• WHAT THE EXERCISE ASKS
Would you filter these records and copy every line that has the word "from"?

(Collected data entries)

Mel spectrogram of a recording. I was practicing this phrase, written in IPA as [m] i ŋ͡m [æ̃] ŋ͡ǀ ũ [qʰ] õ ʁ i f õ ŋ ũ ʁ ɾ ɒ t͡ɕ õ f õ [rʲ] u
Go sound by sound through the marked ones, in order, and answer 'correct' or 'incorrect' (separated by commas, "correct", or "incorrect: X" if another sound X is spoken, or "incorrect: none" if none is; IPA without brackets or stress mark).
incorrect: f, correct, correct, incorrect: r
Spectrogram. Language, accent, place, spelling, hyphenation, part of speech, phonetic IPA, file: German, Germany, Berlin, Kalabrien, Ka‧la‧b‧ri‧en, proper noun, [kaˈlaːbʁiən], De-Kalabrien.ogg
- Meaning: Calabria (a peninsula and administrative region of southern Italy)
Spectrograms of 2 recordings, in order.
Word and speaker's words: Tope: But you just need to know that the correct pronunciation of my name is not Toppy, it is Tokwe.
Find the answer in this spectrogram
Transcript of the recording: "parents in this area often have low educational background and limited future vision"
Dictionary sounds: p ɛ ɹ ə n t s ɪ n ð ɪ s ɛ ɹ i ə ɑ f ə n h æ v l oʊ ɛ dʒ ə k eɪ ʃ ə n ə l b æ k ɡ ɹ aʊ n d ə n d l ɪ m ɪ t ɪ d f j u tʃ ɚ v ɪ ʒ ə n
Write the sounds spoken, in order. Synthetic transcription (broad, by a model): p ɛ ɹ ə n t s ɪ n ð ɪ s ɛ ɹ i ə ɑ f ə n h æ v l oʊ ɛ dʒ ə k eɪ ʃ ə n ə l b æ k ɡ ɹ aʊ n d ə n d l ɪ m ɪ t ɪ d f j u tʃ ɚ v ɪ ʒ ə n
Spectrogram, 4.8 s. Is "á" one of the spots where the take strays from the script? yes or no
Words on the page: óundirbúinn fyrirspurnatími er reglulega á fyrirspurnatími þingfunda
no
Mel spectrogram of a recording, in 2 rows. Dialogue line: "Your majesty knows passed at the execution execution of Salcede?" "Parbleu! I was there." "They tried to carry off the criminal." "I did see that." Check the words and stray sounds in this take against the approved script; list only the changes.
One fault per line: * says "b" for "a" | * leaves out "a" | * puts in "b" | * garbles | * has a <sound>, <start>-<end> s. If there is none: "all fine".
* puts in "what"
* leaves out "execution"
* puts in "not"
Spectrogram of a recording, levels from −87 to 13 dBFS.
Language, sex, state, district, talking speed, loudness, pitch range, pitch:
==
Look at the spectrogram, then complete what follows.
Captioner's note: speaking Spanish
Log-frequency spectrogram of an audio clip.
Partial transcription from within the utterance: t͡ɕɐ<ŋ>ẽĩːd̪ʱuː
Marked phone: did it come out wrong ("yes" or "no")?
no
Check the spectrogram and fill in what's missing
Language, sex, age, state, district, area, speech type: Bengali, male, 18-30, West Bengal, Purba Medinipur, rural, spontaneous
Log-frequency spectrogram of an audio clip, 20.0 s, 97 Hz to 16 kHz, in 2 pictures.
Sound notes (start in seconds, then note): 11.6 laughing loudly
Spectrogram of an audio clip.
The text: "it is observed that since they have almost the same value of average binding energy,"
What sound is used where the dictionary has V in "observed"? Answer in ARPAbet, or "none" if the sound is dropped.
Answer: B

• WORKED SOLUTION
Spectrogram, 4.8 s. Is "á" one of the spots where the take strays from the script? yes or no
Spectrogram of a recording, levels from −87 to 13 dBFS.
Partial transcription from within the utterance: t͡ɕɐ<ŋ>ẽĩːd̪ʱuː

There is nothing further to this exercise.